NSBE CEO Janeen Uzzell, who leads the headquarters and operations side of the organization, added that the move came after conversations with the NAACP, the National Urban League and various political leaders around the state, like Rep. Maxwell Frost, D-Fla., and Democratic state Sen. Shevrin Jones, to help it make an informed decision.

“This is an example of what a revolution looks like in modern-day terms,” Uzzell told Yahoo News. “[It’s about] young people having the ability to pivot and change course of direction.”

Controversial Florida policies

At the center of the decisions are what critics say are the state GOP leaders’ attempts to erase Black history and to restrict diversity programs in Florida schools.

Last month, state leaders passed new Black history standards for Florida’s public schools, in which students must learn that some Black people benefited from slavery because it taught them useful skills. In May, DeSantis signed legislation that prohibits colleges from spending public funds on diversity, equity and inclusion programs. In the months prior, he signed into law the Stop WOKE Act, which restricts how workplaces and schools can discuss race, and blocked an Advanced Placement African American studies course in the state’s public schools, claiming it lacked “educational value.”

Demonstrators protest Florida Gov. Ron DeSantis's plan to eliminate advanced placement courses on African American studies in high schools as they stand outside the state capitol on Feb. 15 in Tallahassee.
Demonstrators outside the Florida state Capitol on Feb. 15 protest DeSantis's plan to eliminate Advanced Placement courses on African American studies. (Joshua Lott/The Washington Post via Getty Images)

Florida is home to more than 22 million people, 17% of whom are African American, according to the latest census data.

The confluence of moves to upend diversity initiatives has been met with fierce opposition from political leaders, including Vice President Kamala Harris, who traveled to Tallahassee late last month to blast what she called an attempt to “replace history with lies.” But the growing backlash seems to only further embolden DeSantis and his own allies to double down.

The governor has openly mocked the notion that any kind of boycott or travel advisory would be effective, calling it a “joke” during a news conference the day after the NAACP state conference in March.
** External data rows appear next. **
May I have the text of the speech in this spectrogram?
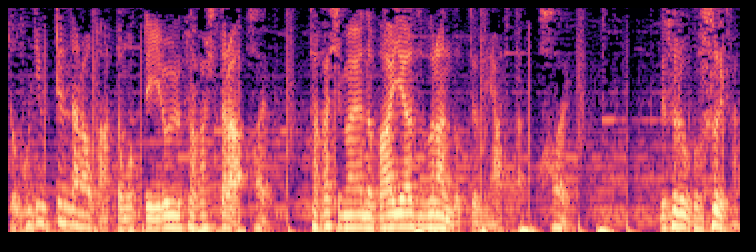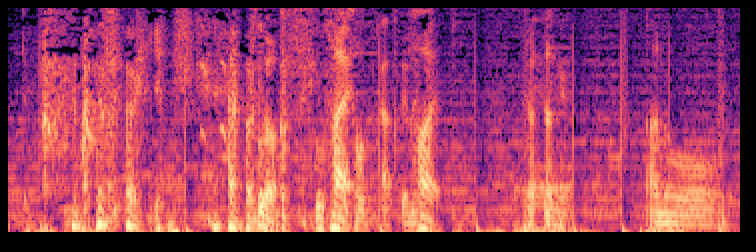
どこに売ってんだろうかと思っていろいろ探したら、はい。高島屋のバイヤーズブランドっていうのにあった。はい。で、それをごっそり買って、ごそり。なるほど。ごっそりそって買ってね、はい。やったんだよ。あのー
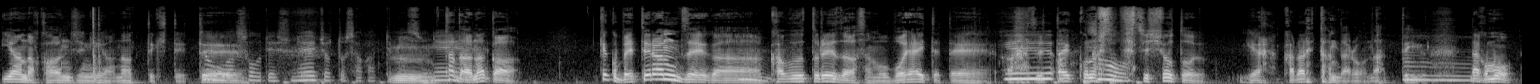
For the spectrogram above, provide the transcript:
嫌な感じにはなってきてて。そうですね、ちょっと下がってますね。うん、ただなんか、結構ベテラン勢が株トレーダーさんもぼやいてて、うん、あ絶対この人たちショートやらかられたんだろうなっていう、うなんかもう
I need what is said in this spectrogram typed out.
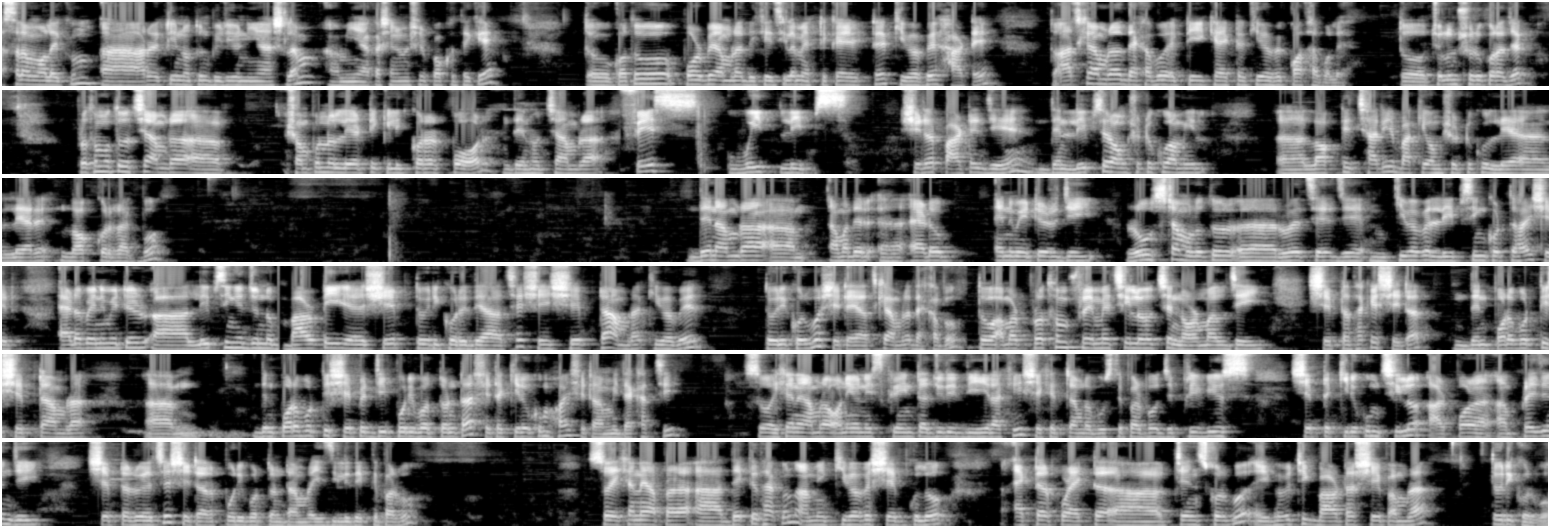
আসসালামু আলাইকুম। আরও একটি নতুন ভিডিও নিয়ে আসলাম। আমি আকাশ অ্যানিমেশনের পক্ষ থেকে। তো গত পর্বে আমরা দেখিয়েছিলাম একটি ক্যারেক্টার কীভাবে হাঁটে। তো আজকে আমরা দেখাবো একটি ক্যারেক্টার কীভাবে কথা বলে। তো চলুন শুরু করা যাক। প্রথমত হচ্ছে আমরা সম্পূর্ণ লেয়ারটি ক্লিক করার পর, দেন হচ্ছে আমরা ফেস উইথ লিপস সেটার পার্টে যেয়ে, দেন লিপসের অংশটুকু আমি লকটি ছাড়িয়ে বাকি অংশটুকু লেয়ারে লক করে রাখব। দেন আমরা আমাদের অ্যাডোব অ্যানিমেটের যেই রোলসটা মূলত রয়েছে যে কীভাবে লিপসিং করতে হয়, সে অ্যাডোব অ্যানিমেটের লিপসিংয়ের জন্য বারোটি শেপ তৈরি করে দেওয়া আছে। সেই শেপটা আমরা কীভাবে তৈরি করব, সেটাই আজকে আমরা দেখাবো। তো আমার প্রথম ফ্রেমে ছিল হচ্ছে নর্মাল যেই শেপটা থাকে সেটা দেন পরবর্তী শেপটা আমরা দেন পরবর্তী শেপের যে পরিবর্তনটা সেটা কীরকম হয় সেটা আমি দেখাচ্ছি। সো এখানে আমরা অনিয়ন স্ক্রিনটা যদি দিয়ে রাখি, সেক্ষেত্রে আমরা বুঝতে পারব যে প্রিভিয়াস শেপটা কীরকম ছিল আর প্রেজেন্ট যেই শেপটা রয়েছে সেটার পরিবর্তনটা আমরা ইজিলি দেখতে পারব। সো এখানে আপনারা দেখতে থাকুন আমি কীভাবে শেপগুলো একটার পর একটা চেঞ্জ করব। এইভাবে ঠিক বারোটা শেপ আমরা তৈরি করব।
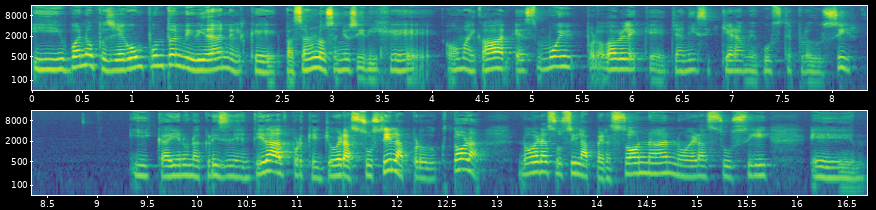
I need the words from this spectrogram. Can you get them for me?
Y bueno, pues llegó un punto en mi vida en el que pasaron los años y dije, oh my god, es muy probable que ya ni siquiera me guste producir y caí en una crisis de identidad porque yo era Susi la productora, no era Susi la persona, no era Susi eh,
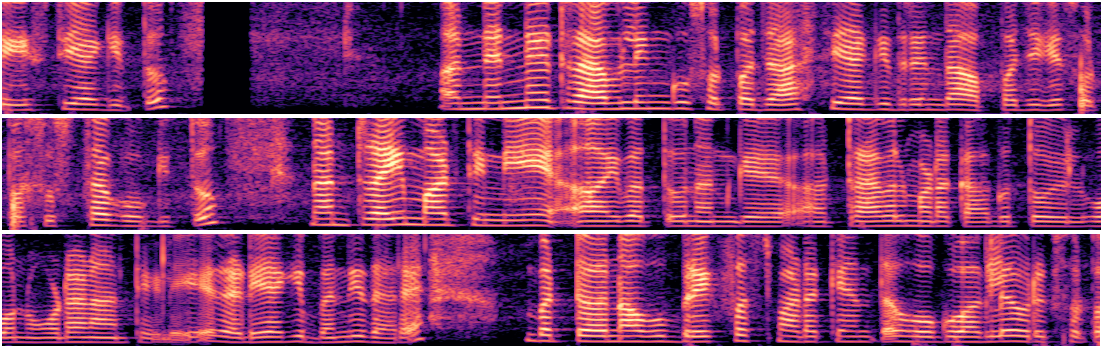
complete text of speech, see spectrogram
ಟೇಸ್ಟಿಯಾಗಿತ್ತು. ನೆನ್ನೆ ಟ್ರಾವೆಲಿಂಗು ಸ್ವಲ್ಪ ಜಾಸ್ತಿ ಆಗಿದ್ದರಿಂದ ಅಪ್ಪಾಜಿಗೆ ಸ್ವಲ್ಪ ಸುಸ್ತಾಗಿ ಹೋಗಿತ್ತು ನಾನು ಟ್ರೈ ಮಾಡ್ತೀನಿ ಇವತ್ತು ನನಗೆ ಟ್ರಾವೆಲ್ ಮಾಡೋಕ್ಕಾಗುತ್ತೋ ಇಲ್ವೋ ನೋಡೋಣ ಅಂಥೇಳಿ ರೆಡಿಯಾಗಿ ಬಂದಿದ್ದಾರೆ. ಬಟ್ ನಾವು ಬ್ರೇಕ್ಫಾಸ್ಟ್ ಮಾಡೋಕ್ಕೆ ಅಂತ ಹೋಗುವಾಗಲೇ ಅವ್ರಿಗೆ ಸ್ವಲ್ಪ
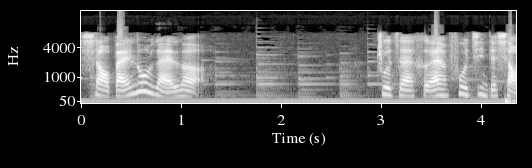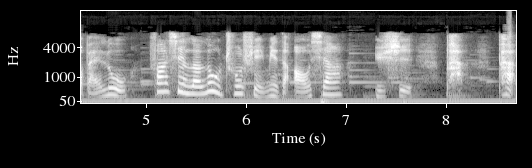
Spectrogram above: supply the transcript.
小白鹿来了。住在河岸附近的小白鹿发现了露出水面的鳌虾，于是啪啪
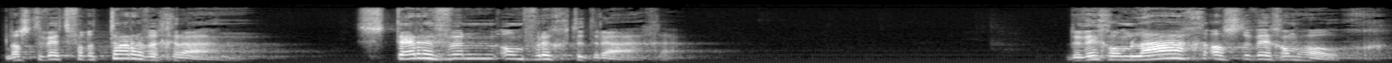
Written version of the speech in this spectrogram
Dat is de wet van het tarwegraan. Sterven om vrucht te dragen. De weg omlaag als de weg omhoog.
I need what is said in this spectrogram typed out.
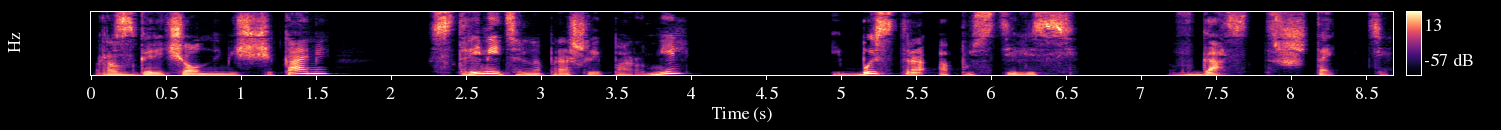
разгоряченными щеками, стремительно прошли пару миль и быстро опустились в Гастштетте.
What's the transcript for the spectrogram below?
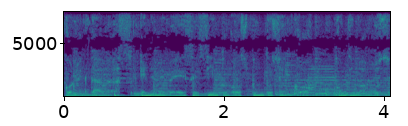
Conectadas en MBS 102.5. Continuamos.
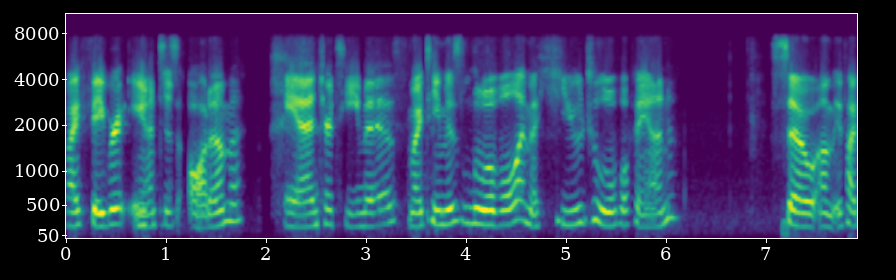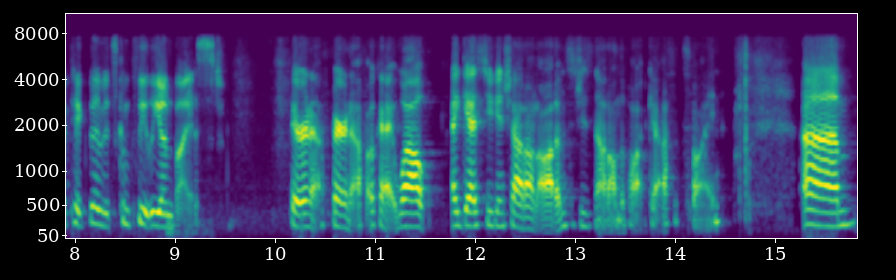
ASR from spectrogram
my favorite aunt is Autumn. And your team is? My team is Louisville. I'm a huge Louisville fan. So, um, if I pick them, it's completely unbiased. Fair enough. Fair enough. Okay. Well, I guess you can shout out Autumn since she's not on the podcast. It's fine. Um,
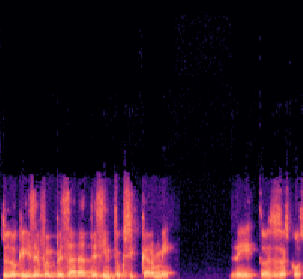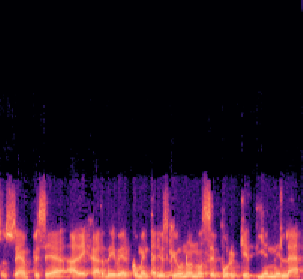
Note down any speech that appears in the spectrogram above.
Entonces lo que hice fue empezar a desintoxicarme de todas esas cosas. O sea, empecé a, dejar de ver comentarios que uno no sé por qué tiene la,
In all, at least 10 other conferences that were slated to be hosted in Fort Lauderdale, Miami or Orlando have been moved or canceled in recent months, with event organizers citing concerns over the state’s laws related to LGBTQ rights, abortion, gun laws and more. The lost revenue has cost local businesses, hotels and others in excess of $20 million, according to local tourism officials.

DeSantis’s office did not respond to Yahoo News’ request for comment.

‘This is power’

Yvette Lewis, the NAACP's Hillsborough County branch president, has been encouraged by the decisions to move the conferences, and hopes others follow.

“This is power,” she told Yahoo News. “I am so proud of you, Alpha Phi Alpha and NSBE, for standing for justice.”

A sign with the logo of the National Association for the Advancement of Colored People (NAACP), is seen during a rally at the Lincoln Memorial on the National Mall in Washington, DC. (BRENDAN SMIALOWSKI/AFP via Getty Images)
A sign with the NAACP logo at a rally at the Lincoln Memorial. (Brendan Smialowski/AFP via Getty Images)

Lewis, who leads the largest chapter in the state, first presented the idea of an advisory to the NAACP state conference in March, after feeling as though all other options had been exhausted. “The travel advisory is already having an effect on the economy,” she said.

As the legal redress chair for the NAACP's South Dade branch, attorney Pearson sees both moves — the conference changes and the advisory — as a win against bigotry.

“The goal of the travel advisory was to educate people on what was happening in the state of Florida, so that they can make choices on how best to move forward in deciding where to host their conferences and spend their hard-earned money,” she said. “The fact that conference organizers have taken a deeper look and made decisions accordingly is a positive.”